When you accept the realities of life subjectively, without any judgment, through Vipassana meditation, you lessen your worries and anxiety. It then helps reduce symptoms of stress, including an increase in cortisol levels, hence lowering blood pressure.

4. Stronger immune system

Dr. Garodia also notes that higher cortisol levels can cause weakened immunity. The experts at Ask The Scientists also support this, noting that “elevated cortisol suppresses your immune system by reducing the production of white blood cells,” especially when you have chronic stress.

White blood cells are the body’s army against threatening bacteria and diseases. Without them, it will be hard for you to find and eliminate germs, making you more prone to infection.

So, if you are currently under stressful situations that bring too much anxiety in your life, try meditating to clear your mind because dwelling on uncontrollable things impairs the mind more than any disease.

5. Fewer headaches

Other than serotonin, Dr. Sharma’s Meditation: The Future Medication also notes that practicing mindfulness aids in increasing endorphins, which are the body’s natural pain relievers. Harvard stresses that endorphins are the body’s natural pain relievers.

Endorphins are literally the morphine that our body produces naturally. These hormones are released in the same part of the brain that meditation stimulates, hence elevating its natural analgesic properties.

Stress, anxiety, worrying, and overthinking are only some of the factors that can trigger tension around your head and cause headaches. So, yes. Overthinking and a clouded mind does cause headaches. Psych-retreats like Vipassana are great guided spiritual meditations that can help lessen your headaches.

Practicing Vipassana allows you to see how your thoughts come and go, like waves on a sea of consciousness. It will keep you from dwelling and staying attached to them, preventing you from overthinking everything your mind might say, hence lessening your worries. Along with its notable health benefits and ability to improve one’s quality of life, it is not far-reaching to say that Vipassana meditation can also help you live a longer life.

Vipassana Meditation For Beginners

Another quality that makes Vipassana different from all other forms of meditation is it is a psyche-retreat or a 10-day meditation retreat where you cannot speak or make eye contact with anyone. You usually take the course in a secluded location close to nature.

However, not everyone can have the luxury of taking a 10-day break from their busy lives, and not all can afford the courses. For beginners, you can find a couple of guided spiritual meditations online for Vipassana.

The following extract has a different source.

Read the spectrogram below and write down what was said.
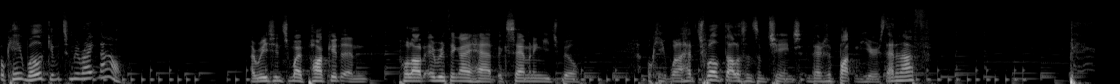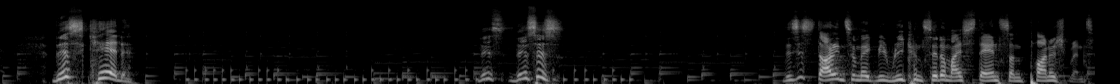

Here is an example:

Once you get the hang of the basics, you can modify it to your preference or whatever works out for you. But here is a friendly reminder before you start: do not come in with expectations. Allow your mind to be taught what it needs to know, let go, and trust the process.

Getting a meditation timer like the Vipassana Meditation Timer app can elevate your experience so you can keep track of your progress. It is the top application enjoyed by more than 100,000 users.

The Vipassana Meditation Timer

You can find Vipassana Meditation Timer on your device’s app store. It lets you have the luxury of a personal guided spiritual meditation at your convenience and assists you in your Vipassana journey.

With a simple user interface, it provides a straightforward approach that will not distract beginners and long-time practitioners during their sessions. Unlike other apps, there is no pause option within the app, which is excellent to ensure that you can focus on finishing your meditation—a crucial factor in the exercise.

Vipassana Meditation Timer also gives you the freedom to choose and upload your alarm sound notice if you happen not to favor any of the in-app options. This adds a more personal touch to your experience.

A Buddhist practitioner created Vipassana Meditation for other aspiring fellows who wish to reap the practice’s benefits and help them meet their unique nature and give assistance to reclaim their connection to the source.

*A portion of the revenue collected from our application goes to help the less fortunate in Nepal.